> Task prompt:
The entries are to be reproduced verbatim, and their pictures left out.

+---+

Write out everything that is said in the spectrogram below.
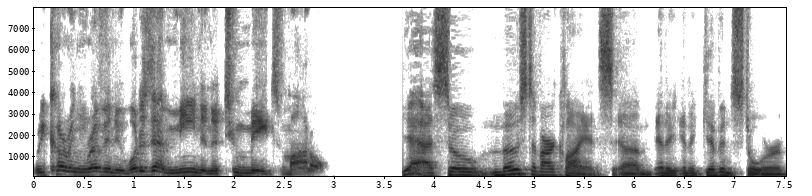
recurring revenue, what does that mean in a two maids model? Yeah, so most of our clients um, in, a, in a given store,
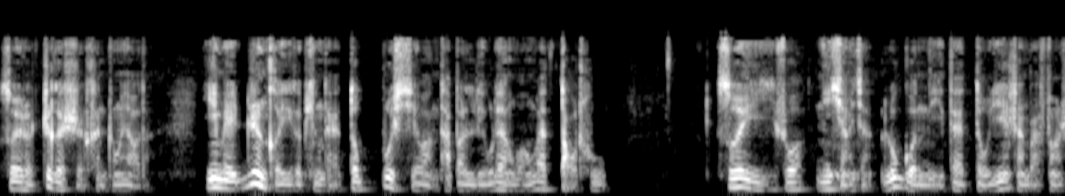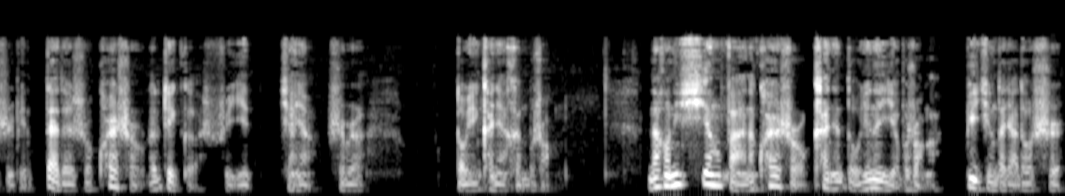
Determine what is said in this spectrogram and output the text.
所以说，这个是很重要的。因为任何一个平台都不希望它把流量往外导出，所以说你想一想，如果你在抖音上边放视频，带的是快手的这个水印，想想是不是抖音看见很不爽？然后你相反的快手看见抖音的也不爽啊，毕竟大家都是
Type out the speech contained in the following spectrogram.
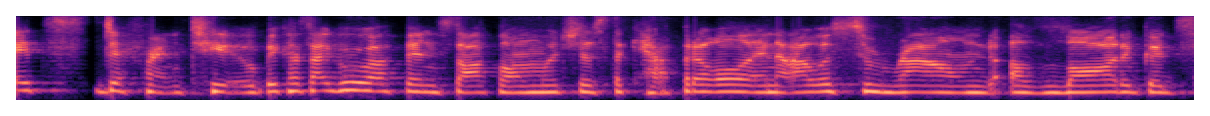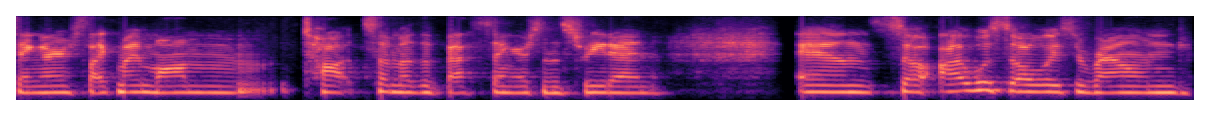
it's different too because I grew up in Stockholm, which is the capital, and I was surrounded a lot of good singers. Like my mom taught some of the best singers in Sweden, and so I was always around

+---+

> Answer box:
Write out everything that is said in the spectrogram below.
recurring revenue, what does that mean in a two maids model? Yeah, so most of our clients um, in, a, in a given store,
Determine what is said in this spectrogram and output the text.
所以说，这个是很重要的。因为任何一个平台都不希望它把流量往外导出，所以说你想一想，如果你在抖音上边放视频，带的是快手的这个水印，想想是不是抖音看见很不爽？然后你相反的快手看见抖音的也不爽啊，毕竟大家都是
Type out the speech contained in the following spectrogram.
it's different too because I grew up in Stockholm, which is the capital, and I was surrounded a lot of good singers. Like my mom taught some of the best singers in Sweden, and so I was always around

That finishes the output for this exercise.